[Start of section]
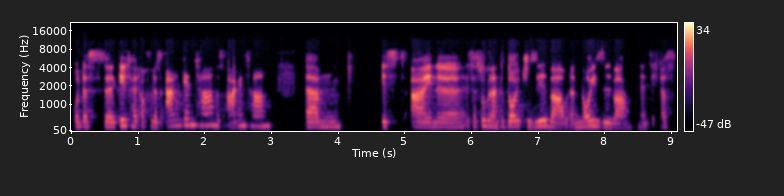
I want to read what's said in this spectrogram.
Und das äh, gilt halt auch für das Argentan. Das Argentan ähm, ist eine, ist das sogenannte deutsche Silber oder Neusilber nennt sich das.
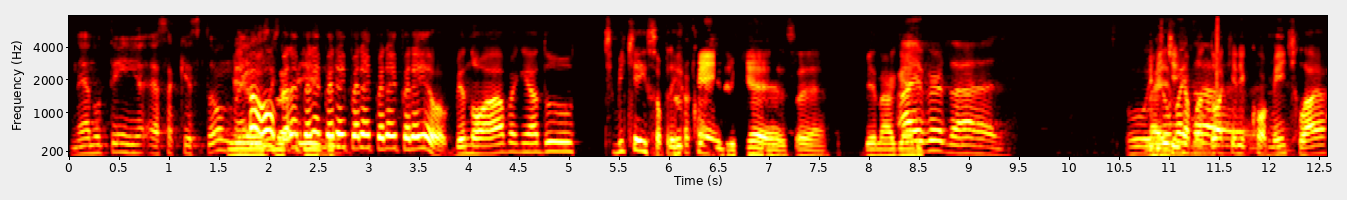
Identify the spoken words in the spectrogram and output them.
né? Não tem essa questão, né? Não, peraí, peraí, peraí, peraí, peraí, peraí, ó. Benoit vai ganhar do TBK, só pra Do deixar claro. Kendrick, é, é. Benoit Ah, é ganha verdade. O Mas Mas então quem já mandou dar- aquele comente lá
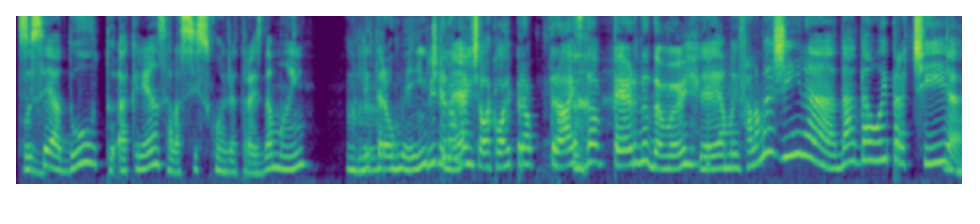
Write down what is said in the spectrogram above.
Você é adulto, a criança ela se esconde atrás da mãe, Uhum. Literalmente, Literalmente, né? ela corre para trás da perna da mãe. E a mãe fala, imagina, dá, dá oi pra tia.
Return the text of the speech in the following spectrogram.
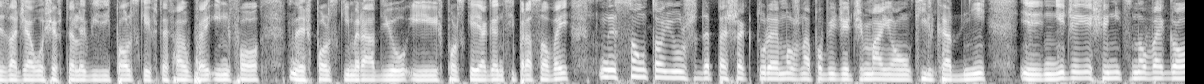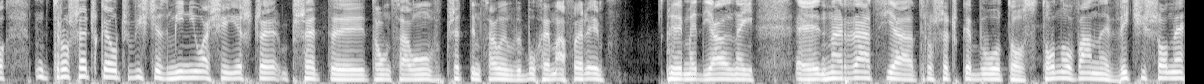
zadziało się w telewizji polskiej, w TVP Info, w Polskim Radiu i w Polskiej Agencji Prasowej, są to już depesze, które można powiedzieć mają kilka dni, nie dzieje się nic nowego, Troszeczkę oczywiście zmieniła się jeszcze przed y, tą całą, przed tym całym wybuchem afery medialnej e, narracja, troszeczkę było to stonowane, wyciszone,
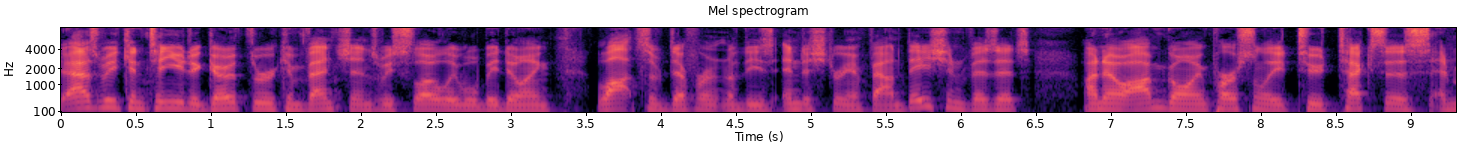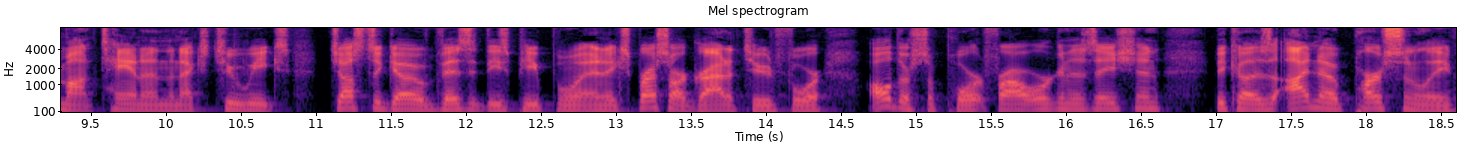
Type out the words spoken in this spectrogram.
as we continue to go through conventions, we slowly will be doing lots of different of these industry and foundation visits. I know I'm going personally to Texas and Montana in the next two weeks just to go visit these people and express our gratitude for all their support for our organization because I know personally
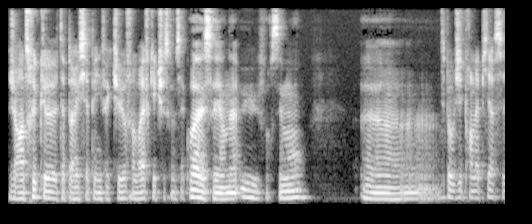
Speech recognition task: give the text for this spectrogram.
Genre un truc que t'as pas réussi à payer une facture, enfin bref, quelque chose comme ça. Quoi. Ouais, ça y en a eu, forcément. Euh... T'es pas obligé de prendre la pierre, c'est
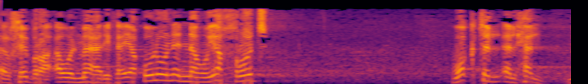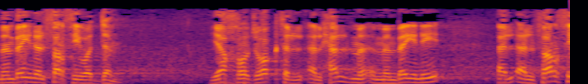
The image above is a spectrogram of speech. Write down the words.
الخبرة أو المعرفة يقولون إنه يخرج وقت الحلب من بين الفرث والدم. يخرج وقت الحلب من بين الفرث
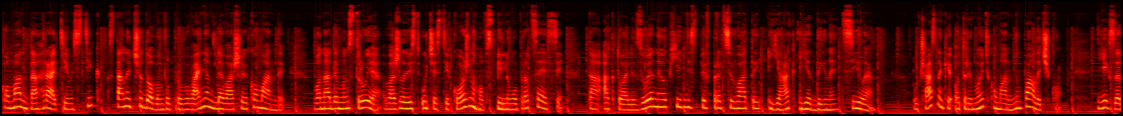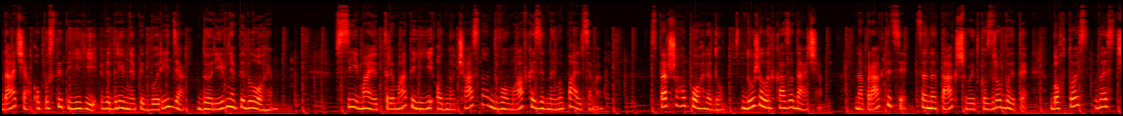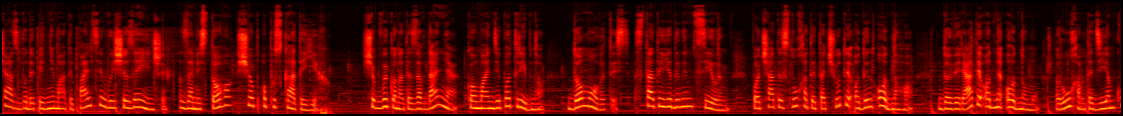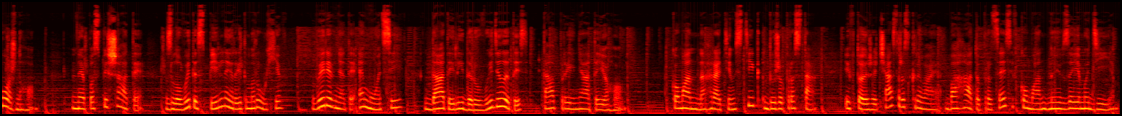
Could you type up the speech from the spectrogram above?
Командна гра TeamStick стане чудовим випробуванням для вашої команди. Вона демонструє важливість участі кожного в спільному процесі та актуалізує необхідність співпрацювати як єдине ціле. Учасники отримують командну паличку. Їх задача опустити її від рівня підборіддя до рівня підлоги. Всі мають тримати її одночасно двома вказівними пальцями. З першого погляду дуже легка задача. На практиці це не так швидко зробити, бо хтось весь час буде піднімати пальці вище за інших, замість того, щоб опускати їх. Щоб виконати завдання, команді потрібно домовитись, стати єдиним цілим, почати слухати та чути один одного, довіряти одне одному, рухам та діям кожного, не поспішати, зловити спільний ритм рухів, вирівняти емоції, дати лідеру виділитись та прийняти його. Командна гра TeamStick дуже проста і в той же час розкриває багато процесів командної взаємодії.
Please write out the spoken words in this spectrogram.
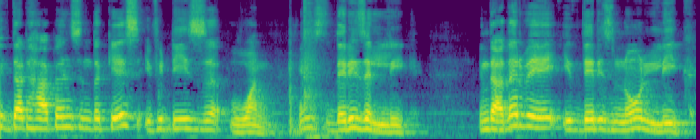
If that happens in the case, if it is uh, 1, means there is a leak. In the other way, if there is no leak,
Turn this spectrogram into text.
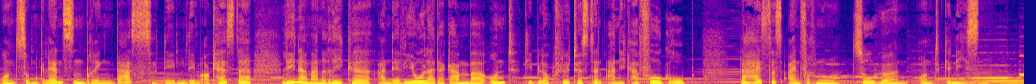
und zum Glänzen bringen das, neben dem Orchester, Lina Manrique an der Viola da Gamba und die Blockflötistin Annika Vogrub. Da heißt es einfach nur zuhören und genießen.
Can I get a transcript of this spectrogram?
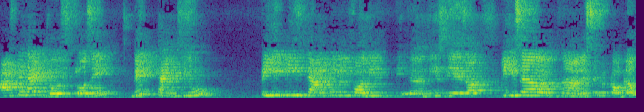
after that, close, closing with thank you. Please, please grant me for the, uh, these days or please uh, uh, listen to problem.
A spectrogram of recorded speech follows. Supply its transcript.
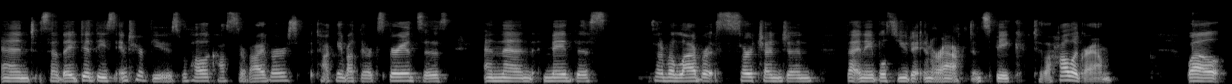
And so they did these interviews with Holocaust survivors talking about their experiences and then made this sort of elaborate search engine that enables you to interact and speak to the hologram. Well,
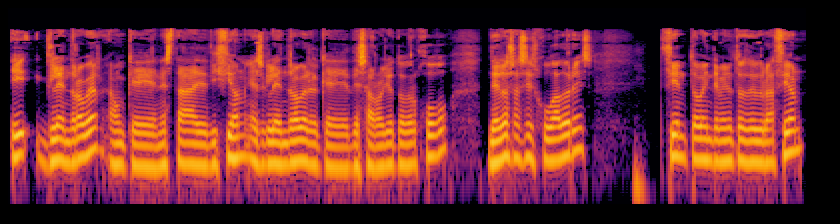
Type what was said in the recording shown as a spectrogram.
y Glenn Drover, aunque en esta edición es Glenn Drover el que desarrolló todo el juego, de 2 a 6 jugadores, 120 minutos de duración,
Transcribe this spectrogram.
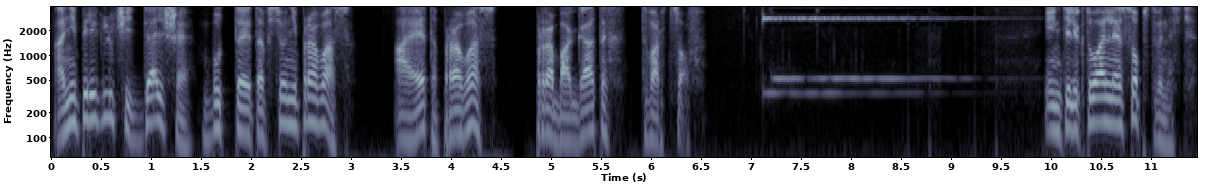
а не переключить дальше, будто это все не про вас, а это про вас, про богатых творцов. Интеллектуальная собственность.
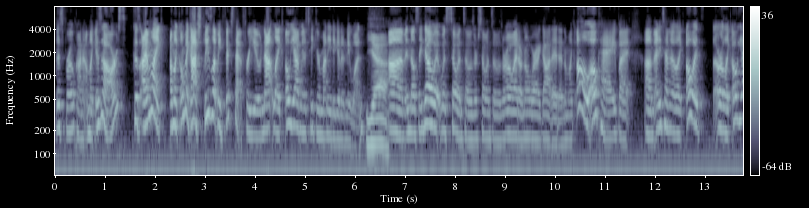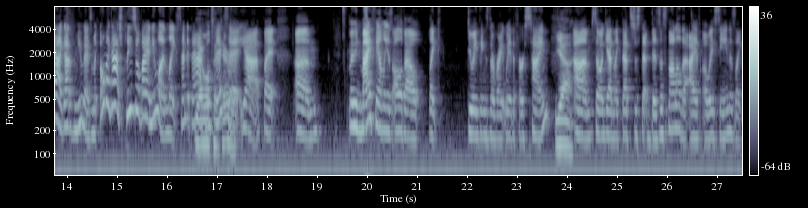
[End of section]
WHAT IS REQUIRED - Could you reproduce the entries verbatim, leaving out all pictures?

ANSWER BOX -
I want to read what's said in this spectrogram.
Und das äh, gilt halt auch für das Argentan. Das Argentan ähm, ist eine, ist das sogenannte deutsche Silber oder Neusilber nennt sich das.
Identify the spoken words in the spectrogram and output them.
né? Não tem essa questão, né? Não, peraí, peraí, peraí, peraí, peraí, peraí, ó. Benoit vai ganhar do TBK, só pra Do deixar claro. Kendrick, é, é. Benoit Ah, é ganha verdade. O Mas Mas então quem já mandou dar- aquele comente lá
Write down what is said in the spectrogram above.
Você é adulto, a criança ela se esconde atrás da mãe, Uhum. Literalmente, Literalmente, né? ela corre para trás da perna da mãe. E a mãe fala, imagina, dá, dá oi pra tia.
Return the text of the speech in the following spectrogram.
zadziało się w telewizji polskiej, w TVP Info, w Polskim Radiu i w Polskiej Agencji Prasowej, są to już depesze, które można powiedzieć mają kilka dni, nie dzieje się nic nowego, Troszeczkę oczywiście zmieniła się jeszcze przed y, tą całą, przed tym całym wybuchem afery medialnej e, narracja, troszeczkę było to stonowane, wyciszone,
Type out the words spoken in this spectrogram.
as we continue to go through conventions, we slowly will be doing lots of different of these industry and foundation visits. I know I'm going personally to Texas and Montana in the next two weeks just to go visit these people and express our gratitude for all their support for our organization because I know personally
Speech recognition task: give the text for this spectrogram.
Genre un truc que t'as pas réussi à payer une facture, enfin bref, quelque chose comme ça. Quoi. Ouais, ça y en a eu, forcément. Euh... T'es pas obligé de prendre la pierre, c'est
The image above is a spectrogram of speech. Write down the words.
الخبرة أو المعرفة يقولون إنه يخرج وقت الحلب من بين الفرث والدم. يخرج وقت الحلب من بين الفرث
Could you type up the speech from the spectrogram above?
Командна гра TeamStick стане чудовим випробуванням для вашої команди. Вона демонструє важливість участі кожного в спільному процесі та актуалізує необхідність співпрацювати як єдине ціле. Учасники отримують командну паличку. Їх задача опустити її від рівня підборіддя до рівня підлоги. Всі мають тримати її одночасно двома вказівними пальцями. З першого погляду дуже легка задача. На практиці це не так швидко зробити, бо хтось весь час буде піднімати пальці вище за інших, замість того, щоб опускати їх. Щоб виконати завдання, команді потрібно домовитись, стати єдиним цілим, почати слухати та чути один одного, довіряти одне одному, рухам та діям кожного, не поспішати, зловити спільний ритм рухів, вирівняти емоції, дати лідеру виділитись та прийняти його. Командна гра TeamStick дуже проста і в той же час розкриває багато процесів командної взаємодії.
Please write out the spoken words in this spectrogram.
If that happens in the case, if it is uh, 1, means there is a leak. In the other way, if there is no leak,
Turn this spectrogram into text.
und zum Glänzen bringen das, neben dem Orchester, Lina Manrique an der Viola da Gamba und die Blockflötistin Annika Vogrub. Da heißt es einfach nur zuhören und genießen.
Can I get a transcript of this spectrogram?
after that, close, closing with thank you. Please, please grant me for the, uh, these days or please uh, uh, listen to problem.
A spectrogram of recorded speech follows. Supply its transcript.
And so they did these interviews with Holocaust survivors talking about their experiences and then made this sort of elaborate search engine that enables you to interact and speak to the hologram. Well,
Type what was said in the recording shown as a spectrogram.
y Glenn Drover, aunque en esta edición es Glenn Drover el que desarrolló todo el juego, de 2 a 6 jugadores, 120 minutos de duración,
Transcribe this spectrogram.
а не переключить дальше, будто это все не про вас, а это про вас, про богатых творцов. Интеллектуальная собственность.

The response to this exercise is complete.